Just burns my biscuits


Every so often, something happens that frustrates me… upsets me… creates an eye-rolling-sarcasm inside of me looking for a way to vent.

These aren’t really pet peeves, though I suppose they would fit the definition if we truly wanted to explore it. Instead, they are just things where I find that something seems to be missing in a situation. Often, something as simple as a civilized acknowledgement. Usually, a more concerning lack of realization for one’s surroundings. For instance…

Pretty much every day, I find myself driving on a main road that winds through and serves an entertainment complex of sorts. Parking garages… valet… hotels… theaters… you get the drill. And with parking here and parking there, recreational activities and walkways all over, then the added few other assorted bits and pieces, the reality of crosswalks must be navigated.

And it is here that I frequently experience one of my favorite frustrations. What upsets me are the people that enter the crosswalk as if their right of way is an entitlement.

Now… yes… of course, it actually is an entitlement. Pedestrians should get the right of way when using crosswalks properly. And that part of the story is not my problem.

At those moments, as I sit and wait for them to pass, a wave or nod would be wonderful. The lack of such is also not my problem.

My issue is with the people that don’t look at all. They don’t slow down. They don’t look left. They don’t look right. They simply march along, not breaking stride or varying their pace, and move into the road as if surrounded by a forcefield of impenetrable smugness. (Snugness provided, you know, in part by the pedestrians in the crosswalk having the right of way in all scenarios idea. But back to the point…)

One of the most valuable lessons you can give any child is awareness. In this particular case—near a road with moving vehicles—it could be an awareness while driving a car, riding a bike, or walking along.

As the expression goes: so easy a child can do it. But it’s worse than that. Once, while out with Terry, we approached a crosswalk and saw about five geese. Yes, they honestly did cross the road using the crosswalk. And, yes, they looked toward us, and one of them even let out a few honks. That was adorable and hysterical.

Kids usually get it. Geese apparently can it. Yet there they are… people strutting along as if my presence is completely irrelevant, showing no awareness of my existence at all.

In a crazy way… deep down… there’s a problem with my frustration. Which is that there is nothing I can really do about it. It’s not like I can floor the gas pedal and try to get through the intersection before the person gets halfway across the road and into my path. That isn’t an option if we’re being kind and lawful in our actions.

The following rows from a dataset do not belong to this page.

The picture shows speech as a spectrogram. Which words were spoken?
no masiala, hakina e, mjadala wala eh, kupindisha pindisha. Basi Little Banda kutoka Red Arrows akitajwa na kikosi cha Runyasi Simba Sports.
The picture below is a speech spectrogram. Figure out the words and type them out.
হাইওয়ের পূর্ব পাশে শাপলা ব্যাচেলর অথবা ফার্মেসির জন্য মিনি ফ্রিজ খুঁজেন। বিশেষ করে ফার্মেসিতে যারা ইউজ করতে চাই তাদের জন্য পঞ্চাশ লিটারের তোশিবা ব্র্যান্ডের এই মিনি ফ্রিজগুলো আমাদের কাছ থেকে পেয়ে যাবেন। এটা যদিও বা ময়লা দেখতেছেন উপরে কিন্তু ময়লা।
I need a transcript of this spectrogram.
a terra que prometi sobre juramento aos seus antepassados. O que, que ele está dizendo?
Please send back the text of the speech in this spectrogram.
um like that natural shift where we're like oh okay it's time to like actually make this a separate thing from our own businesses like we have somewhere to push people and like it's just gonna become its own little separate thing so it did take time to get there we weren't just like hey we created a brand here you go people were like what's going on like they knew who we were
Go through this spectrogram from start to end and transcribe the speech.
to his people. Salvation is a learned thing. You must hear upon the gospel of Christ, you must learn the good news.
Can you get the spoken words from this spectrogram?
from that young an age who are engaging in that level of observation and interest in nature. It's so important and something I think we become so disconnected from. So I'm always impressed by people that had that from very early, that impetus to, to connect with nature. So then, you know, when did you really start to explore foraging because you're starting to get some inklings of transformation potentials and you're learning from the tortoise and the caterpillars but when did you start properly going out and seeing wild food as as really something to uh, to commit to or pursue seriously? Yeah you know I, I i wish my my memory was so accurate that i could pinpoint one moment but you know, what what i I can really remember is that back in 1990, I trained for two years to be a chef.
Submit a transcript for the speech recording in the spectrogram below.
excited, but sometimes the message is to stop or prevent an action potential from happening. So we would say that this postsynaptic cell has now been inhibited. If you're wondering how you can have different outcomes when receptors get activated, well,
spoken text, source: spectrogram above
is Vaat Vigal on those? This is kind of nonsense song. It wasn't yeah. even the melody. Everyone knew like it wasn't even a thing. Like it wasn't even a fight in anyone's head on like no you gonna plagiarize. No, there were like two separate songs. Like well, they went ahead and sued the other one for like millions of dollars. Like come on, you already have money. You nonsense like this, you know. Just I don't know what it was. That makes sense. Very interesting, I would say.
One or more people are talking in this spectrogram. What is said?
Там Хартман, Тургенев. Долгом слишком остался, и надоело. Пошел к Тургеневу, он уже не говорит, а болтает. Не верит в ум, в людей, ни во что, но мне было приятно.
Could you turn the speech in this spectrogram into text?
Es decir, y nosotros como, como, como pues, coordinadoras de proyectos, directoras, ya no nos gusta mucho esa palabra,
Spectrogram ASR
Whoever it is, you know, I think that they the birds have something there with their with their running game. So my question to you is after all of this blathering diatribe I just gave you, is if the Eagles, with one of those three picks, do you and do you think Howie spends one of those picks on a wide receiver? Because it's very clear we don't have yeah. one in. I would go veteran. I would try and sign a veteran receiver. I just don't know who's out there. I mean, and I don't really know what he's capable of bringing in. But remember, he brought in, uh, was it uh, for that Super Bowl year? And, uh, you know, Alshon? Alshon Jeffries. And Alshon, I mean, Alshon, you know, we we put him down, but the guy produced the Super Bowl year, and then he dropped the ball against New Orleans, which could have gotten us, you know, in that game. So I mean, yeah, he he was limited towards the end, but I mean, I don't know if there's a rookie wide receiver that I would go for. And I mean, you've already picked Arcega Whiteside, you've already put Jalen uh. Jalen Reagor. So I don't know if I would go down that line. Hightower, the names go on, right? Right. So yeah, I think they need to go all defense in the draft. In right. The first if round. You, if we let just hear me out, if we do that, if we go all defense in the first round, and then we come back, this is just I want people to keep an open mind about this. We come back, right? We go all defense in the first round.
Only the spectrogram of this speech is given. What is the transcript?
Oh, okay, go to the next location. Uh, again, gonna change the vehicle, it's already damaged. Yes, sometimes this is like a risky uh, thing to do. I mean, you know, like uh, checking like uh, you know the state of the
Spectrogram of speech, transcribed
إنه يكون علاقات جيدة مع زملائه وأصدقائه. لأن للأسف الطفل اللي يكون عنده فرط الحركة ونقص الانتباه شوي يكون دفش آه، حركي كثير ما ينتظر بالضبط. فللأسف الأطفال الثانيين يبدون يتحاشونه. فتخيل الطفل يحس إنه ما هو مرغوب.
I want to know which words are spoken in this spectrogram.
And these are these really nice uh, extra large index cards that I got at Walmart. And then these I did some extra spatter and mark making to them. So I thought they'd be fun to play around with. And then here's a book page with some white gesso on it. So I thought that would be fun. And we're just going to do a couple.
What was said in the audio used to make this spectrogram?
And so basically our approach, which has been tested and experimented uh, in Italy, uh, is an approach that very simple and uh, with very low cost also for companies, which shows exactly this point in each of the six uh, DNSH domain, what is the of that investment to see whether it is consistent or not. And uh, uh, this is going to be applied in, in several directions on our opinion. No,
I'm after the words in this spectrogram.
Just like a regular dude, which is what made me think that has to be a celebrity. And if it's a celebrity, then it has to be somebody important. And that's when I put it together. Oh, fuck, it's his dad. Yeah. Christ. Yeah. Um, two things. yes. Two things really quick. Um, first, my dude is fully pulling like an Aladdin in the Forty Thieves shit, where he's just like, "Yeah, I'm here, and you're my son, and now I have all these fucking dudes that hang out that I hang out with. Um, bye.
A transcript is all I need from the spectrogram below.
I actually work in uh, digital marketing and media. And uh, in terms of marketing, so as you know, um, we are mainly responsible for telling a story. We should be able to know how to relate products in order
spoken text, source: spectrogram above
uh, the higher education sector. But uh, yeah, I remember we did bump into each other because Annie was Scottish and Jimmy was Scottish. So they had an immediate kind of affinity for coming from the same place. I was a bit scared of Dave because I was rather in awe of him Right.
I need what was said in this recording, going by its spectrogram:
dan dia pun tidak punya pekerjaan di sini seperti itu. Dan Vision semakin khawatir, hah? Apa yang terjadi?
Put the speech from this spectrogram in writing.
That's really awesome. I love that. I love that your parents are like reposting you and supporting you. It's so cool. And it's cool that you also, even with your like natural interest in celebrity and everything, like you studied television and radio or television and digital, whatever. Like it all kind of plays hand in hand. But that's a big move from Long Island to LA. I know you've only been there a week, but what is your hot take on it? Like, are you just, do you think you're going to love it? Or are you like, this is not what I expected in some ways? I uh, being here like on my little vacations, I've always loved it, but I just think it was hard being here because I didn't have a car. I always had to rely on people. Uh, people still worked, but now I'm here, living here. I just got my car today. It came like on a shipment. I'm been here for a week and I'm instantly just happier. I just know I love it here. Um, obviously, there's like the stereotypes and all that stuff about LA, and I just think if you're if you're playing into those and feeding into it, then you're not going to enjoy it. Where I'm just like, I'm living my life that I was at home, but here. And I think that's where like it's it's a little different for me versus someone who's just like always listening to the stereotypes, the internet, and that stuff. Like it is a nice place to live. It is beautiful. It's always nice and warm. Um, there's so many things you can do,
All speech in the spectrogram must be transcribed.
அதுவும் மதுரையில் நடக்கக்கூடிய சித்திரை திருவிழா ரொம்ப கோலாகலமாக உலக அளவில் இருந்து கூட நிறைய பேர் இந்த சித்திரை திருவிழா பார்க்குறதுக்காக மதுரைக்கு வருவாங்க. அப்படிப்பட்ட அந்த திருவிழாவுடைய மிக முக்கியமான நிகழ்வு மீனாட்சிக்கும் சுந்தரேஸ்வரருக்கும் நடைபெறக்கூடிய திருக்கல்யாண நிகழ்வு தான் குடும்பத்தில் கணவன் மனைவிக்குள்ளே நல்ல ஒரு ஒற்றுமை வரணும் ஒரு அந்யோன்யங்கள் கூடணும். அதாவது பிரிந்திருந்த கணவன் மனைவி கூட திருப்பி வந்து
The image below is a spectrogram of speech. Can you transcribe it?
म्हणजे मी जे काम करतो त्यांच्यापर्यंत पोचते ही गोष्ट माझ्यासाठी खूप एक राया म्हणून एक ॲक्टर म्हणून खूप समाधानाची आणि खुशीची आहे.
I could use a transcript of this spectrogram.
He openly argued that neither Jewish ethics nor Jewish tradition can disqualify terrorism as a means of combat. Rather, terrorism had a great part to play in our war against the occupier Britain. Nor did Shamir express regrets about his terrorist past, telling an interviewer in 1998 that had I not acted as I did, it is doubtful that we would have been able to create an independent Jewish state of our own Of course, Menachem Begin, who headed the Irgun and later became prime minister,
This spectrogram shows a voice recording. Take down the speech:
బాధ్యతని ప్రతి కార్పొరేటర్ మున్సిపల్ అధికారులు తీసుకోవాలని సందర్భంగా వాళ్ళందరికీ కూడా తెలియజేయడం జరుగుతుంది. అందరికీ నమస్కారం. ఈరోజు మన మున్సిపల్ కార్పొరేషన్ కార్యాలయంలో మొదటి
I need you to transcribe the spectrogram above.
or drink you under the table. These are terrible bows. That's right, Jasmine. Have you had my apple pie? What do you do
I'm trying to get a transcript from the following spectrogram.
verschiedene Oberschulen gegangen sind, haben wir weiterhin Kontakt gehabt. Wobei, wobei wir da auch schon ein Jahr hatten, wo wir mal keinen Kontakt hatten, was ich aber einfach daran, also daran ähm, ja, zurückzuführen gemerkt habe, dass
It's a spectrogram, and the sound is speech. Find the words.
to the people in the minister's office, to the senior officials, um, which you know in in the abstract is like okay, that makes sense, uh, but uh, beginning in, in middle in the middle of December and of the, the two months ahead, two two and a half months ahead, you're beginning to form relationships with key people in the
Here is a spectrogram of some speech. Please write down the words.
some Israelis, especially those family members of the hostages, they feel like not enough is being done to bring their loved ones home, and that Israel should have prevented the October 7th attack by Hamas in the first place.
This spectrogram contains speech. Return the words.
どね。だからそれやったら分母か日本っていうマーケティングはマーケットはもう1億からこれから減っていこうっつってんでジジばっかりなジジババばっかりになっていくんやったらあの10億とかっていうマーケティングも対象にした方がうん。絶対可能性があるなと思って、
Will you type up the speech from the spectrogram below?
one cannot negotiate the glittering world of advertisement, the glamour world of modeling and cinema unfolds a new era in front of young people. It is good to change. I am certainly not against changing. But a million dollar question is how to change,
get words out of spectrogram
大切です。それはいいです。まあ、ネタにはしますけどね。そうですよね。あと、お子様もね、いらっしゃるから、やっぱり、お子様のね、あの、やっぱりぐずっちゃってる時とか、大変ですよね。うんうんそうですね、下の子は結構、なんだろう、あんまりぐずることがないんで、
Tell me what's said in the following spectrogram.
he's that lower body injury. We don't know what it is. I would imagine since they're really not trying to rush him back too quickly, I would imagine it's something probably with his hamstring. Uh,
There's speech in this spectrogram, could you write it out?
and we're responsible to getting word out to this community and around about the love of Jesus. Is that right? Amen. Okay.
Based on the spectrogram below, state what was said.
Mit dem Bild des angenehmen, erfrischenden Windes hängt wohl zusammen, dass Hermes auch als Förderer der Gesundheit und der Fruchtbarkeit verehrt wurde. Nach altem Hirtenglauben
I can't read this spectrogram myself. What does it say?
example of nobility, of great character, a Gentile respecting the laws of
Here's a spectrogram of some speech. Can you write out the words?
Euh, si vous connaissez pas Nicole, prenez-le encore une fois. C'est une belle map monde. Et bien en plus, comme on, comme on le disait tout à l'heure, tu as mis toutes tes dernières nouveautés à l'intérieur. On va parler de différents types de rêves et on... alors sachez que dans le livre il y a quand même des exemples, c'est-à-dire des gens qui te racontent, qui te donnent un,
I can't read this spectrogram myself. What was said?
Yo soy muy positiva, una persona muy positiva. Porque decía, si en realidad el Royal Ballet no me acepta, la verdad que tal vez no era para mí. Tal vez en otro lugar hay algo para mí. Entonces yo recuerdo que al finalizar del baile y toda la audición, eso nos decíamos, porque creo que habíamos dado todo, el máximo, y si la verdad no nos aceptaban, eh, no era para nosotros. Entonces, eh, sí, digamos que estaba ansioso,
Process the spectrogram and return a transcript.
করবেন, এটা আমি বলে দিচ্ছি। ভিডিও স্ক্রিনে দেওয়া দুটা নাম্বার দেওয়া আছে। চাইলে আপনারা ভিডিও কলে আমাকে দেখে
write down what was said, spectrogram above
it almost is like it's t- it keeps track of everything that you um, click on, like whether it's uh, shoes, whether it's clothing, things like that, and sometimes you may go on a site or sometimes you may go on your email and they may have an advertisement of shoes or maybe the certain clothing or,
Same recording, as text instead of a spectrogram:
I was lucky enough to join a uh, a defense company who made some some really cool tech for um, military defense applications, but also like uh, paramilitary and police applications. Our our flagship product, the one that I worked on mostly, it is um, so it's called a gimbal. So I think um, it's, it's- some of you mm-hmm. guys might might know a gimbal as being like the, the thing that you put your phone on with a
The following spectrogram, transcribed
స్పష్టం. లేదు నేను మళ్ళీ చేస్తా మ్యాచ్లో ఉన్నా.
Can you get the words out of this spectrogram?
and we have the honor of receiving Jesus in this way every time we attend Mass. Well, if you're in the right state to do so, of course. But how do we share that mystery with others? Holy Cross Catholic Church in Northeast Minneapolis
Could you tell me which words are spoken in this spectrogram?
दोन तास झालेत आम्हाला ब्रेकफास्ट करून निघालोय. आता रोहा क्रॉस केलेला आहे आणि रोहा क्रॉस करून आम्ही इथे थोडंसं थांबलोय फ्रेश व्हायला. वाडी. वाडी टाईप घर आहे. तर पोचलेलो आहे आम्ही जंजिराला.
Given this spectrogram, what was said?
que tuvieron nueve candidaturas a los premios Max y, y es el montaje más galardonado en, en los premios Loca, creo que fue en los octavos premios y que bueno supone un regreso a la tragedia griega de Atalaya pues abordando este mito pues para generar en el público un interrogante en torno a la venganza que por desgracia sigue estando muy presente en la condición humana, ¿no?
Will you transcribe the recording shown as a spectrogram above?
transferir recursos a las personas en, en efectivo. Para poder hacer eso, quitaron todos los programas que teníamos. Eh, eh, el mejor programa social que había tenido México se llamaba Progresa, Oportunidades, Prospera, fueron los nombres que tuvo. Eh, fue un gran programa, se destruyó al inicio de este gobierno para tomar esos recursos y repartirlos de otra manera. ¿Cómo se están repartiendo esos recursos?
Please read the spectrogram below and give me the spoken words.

I’m sure you have similar moments as well. Ones where you are just left wondering if the people you are dealing with have any sense of what is happening. Ones where it bothers you, if for no other reason than the people involved are ticking you off because… just… well, just because.

Many, many years ago, I made the transition to day shift after almost a decade of working evenings (with a few overnights tossed in for good measure). I actually began using an alarm clock.

When I arrived at work, parked my car, and got out to walk to the building, there were birds singing. For several weeks, I wanted to hit each of those birds with a tennis racket.

The sun was shining almost every day. Absolutely beautiful June mornings. Birds chirping happily. How could there be anything that happy that early?

I was not impressed.

Birds chirping… much like birds in a crosswalk… not exactly a lot you can do about it.

But the next time you happen to be walking along a street and find yourself needing to cross the road, think about the drivers out there. You don’t have to wave. You don’t have to say thank you. But at least looking before you step into the crosswalk will stop me from reaching for a tennis racket.


If you have any comments or questions, please e-mail me at Bob@inmybackpack.com